== Segment start ==
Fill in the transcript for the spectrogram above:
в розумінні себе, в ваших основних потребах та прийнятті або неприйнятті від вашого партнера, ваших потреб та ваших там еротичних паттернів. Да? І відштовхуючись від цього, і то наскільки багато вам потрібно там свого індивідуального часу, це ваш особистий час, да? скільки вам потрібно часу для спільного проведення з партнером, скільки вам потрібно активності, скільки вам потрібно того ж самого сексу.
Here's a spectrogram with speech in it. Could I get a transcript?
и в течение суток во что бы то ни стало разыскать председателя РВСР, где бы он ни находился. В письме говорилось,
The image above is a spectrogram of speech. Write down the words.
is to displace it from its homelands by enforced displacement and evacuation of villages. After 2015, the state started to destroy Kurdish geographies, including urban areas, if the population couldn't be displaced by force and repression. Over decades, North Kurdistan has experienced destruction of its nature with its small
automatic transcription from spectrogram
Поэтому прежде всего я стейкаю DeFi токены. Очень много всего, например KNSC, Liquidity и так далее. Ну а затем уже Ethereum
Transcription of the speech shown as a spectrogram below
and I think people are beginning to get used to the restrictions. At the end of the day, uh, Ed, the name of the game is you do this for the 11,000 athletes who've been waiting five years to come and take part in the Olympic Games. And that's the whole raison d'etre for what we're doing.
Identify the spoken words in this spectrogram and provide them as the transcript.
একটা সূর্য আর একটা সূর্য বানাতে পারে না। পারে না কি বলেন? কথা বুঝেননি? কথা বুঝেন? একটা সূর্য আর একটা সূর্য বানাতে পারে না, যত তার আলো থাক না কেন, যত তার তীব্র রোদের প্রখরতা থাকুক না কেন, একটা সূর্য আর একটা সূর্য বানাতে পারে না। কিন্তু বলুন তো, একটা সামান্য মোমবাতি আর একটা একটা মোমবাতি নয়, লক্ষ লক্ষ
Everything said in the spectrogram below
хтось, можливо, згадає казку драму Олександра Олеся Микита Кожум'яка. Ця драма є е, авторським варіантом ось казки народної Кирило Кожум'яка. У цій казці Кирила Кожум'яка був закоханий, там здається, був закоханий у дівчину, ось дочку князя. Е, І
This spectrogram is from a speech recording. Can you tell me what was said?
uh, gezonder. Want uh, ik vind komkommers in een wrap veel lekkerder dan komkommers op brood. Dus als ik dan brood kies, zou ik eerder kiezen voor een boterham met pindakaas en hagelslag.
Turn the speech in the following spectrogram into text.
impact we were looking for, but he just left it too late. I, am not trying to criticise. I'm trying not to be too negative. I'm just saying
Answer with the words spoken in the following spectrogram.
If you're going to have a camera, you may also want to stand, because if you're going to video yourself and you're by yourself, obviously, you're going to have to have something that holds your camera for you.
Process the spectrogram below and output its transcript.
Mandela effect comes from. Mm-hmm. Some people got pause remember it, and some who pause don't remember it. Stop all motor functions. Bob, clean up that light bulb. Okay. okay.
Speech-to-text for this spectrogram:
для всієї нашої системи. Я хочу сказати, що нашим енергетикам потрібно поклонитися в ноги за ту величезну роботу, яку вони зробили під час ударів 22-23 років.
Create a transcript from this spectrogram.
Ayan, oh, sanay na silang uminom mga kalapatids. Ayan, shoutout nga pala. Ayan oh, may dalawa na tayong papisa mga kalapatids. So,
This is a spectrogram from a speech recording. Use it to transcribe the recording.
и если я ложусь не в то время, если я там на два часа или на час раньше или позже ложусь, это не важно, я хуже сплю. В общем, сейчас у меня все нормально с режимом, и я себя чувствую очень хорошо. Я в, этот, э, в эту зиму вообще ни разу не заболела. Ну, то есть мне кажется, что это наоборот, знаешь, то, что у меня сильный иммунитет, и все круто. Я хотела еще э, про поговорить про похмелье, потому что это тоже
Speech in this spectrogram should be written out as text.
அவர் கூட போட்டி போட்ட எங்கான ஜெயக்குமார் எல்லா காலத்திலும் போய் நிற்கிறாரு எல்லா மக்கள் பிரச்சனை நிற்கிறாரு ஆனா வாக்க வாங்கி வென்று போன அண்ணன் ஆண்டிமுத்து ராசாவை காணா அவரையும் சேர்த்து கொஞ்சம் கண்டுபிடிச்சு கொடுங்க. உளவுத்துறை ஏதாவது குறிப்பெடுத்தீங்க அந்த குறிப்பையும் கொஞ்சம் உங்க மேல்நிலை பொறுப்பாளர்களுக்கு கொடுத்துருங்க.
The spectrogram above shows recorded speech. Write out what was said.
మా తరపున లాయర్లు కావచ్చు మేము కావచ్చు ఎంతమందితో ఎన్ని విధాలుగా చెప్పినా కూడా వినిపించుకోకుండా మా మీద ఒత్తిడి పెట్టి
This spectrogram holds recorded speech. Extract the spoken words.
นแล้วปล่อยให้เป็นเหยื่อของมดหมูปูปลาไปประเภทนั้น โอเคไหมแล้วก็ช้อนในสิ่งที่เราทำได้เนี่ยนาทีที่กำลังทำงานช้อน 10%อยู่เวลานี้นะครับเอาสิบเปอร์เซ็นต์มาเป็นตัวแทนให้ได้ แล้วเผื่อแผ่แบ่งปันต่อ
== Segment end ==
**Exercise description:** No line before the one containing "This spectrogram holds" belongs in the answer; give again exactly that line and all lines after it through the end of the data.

**Solved problem:**
This spectrogram holds recorded speech. Extract the spoken words.
นแล้วปล่อยให้เป็นเหยื่อของมดหมูปูปลาไปประเภทนั้น โอเคไหมแล้วก็ช้อนในสิ่งที่เราทำได้เนี่ยนาทีที่กำลังทำงานช้อน 10%อยู่เวลานี้นะครับเอาสิบเปอร์เซ็นต์มาเป็นตัวแทนให้ได้ แล้วเผื่อแผ่แบ่งปันต่อ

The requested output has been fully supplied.